Geometry may be a bane for many students but an artificial intelligence system called GeoS appears competent in the subject. The AI is capable of solving SAT geometry questions on par with the level of an average 11th grade student in the U.S.
The system, which was developed by researchers from the University of Washington and Allen Institute for Artificial Intelligence (AI2), uses computer vision for interpreting diagrams, natural language processing, and a geometric solver that allowed the AI to achieve a 49 percent score on official SAT test questions.
GeoS answered unaltered SAT question that it has not yet encountered before and which required an understanding of ambiguous references, implicit relationships, and relationships between natural language texts and diagrams.
The AI solves the problems by interpreting a question using the text and diagram in concert to come up with the best possible expressions of the problem that it sends to the geometric solver for solution. The machine then compares this answer to the choices in the multiple choice for that question.

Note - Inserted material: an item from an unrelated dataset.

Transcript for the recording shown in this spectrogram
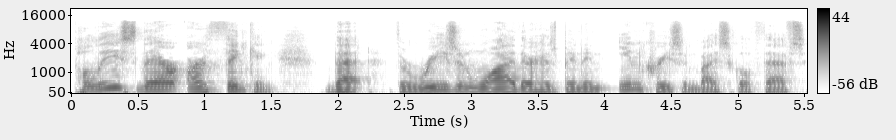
police there are thinking that the reason why there has been an increase in bicycle thefts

"In our experiments, GEOS achieves a 49% score on official SAT questions, and a score of 61% on practice questions," the researchers reported. "We show that by integrating textual and visual information, GEOS boosts the accuracy of dependency and semantic parsing of the question text."
Should the results be extrapolated to the entire Math SAT test, GeoS will receive an SAT score of 500, the average test score for this year.

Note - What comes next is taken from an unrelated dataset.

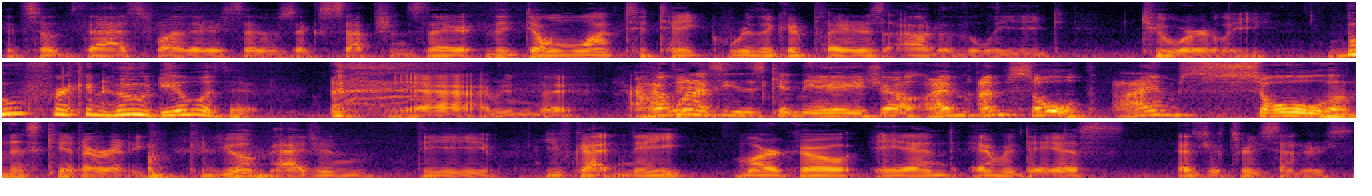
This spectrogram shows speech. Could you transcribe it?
and so that's why there's those exceptions. They they don't want to take really good players out of the league too early. Boo freaking who? Deal with it. Yeah, I mean, the, I, don't want to see this kid in the AHL. I'm I'm sold. I'm sold on this kid already. Can you imagine the you've got Nate, Marco, and Amadeus as your three centers,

AI2 CEO Oren Etzioni said that standardized tests such as the SAT offer a means for researchers to measure the reasoning ability of a machine and compare this with that of a human.

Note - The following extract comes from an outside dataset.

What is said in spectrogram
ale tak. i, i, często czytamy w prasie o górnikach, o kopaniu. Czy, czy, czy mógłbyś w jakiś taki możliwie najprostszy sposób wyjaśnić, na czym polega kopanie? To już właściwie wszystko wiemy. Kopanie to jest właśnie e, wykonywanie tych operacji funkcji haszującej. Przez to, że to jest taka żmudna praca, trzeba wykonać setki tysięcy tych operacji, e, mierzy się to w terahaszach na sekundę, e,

"Much of what we understand from text and graphics is not explicitly stated, and requires far more knowledge than we appreciate," Etzioni said. "Creating a system to be able to successfully take these tests is challenging, and we are proud to achieve these unprecedented results."
Many of the new AI systems are advanced in detecting patterns what but makes GeoS different is that it tries to make sense of the data that it is fed. It analyzes the diagrams and texts and then applies geometry information that it knows about to determine what the question is asking for.
While a typical computer vision algorithm can determine if an image is a geometric diagram, GeoS is in essence tries to understand this particular diagram.
Photo: Philipp | Flickr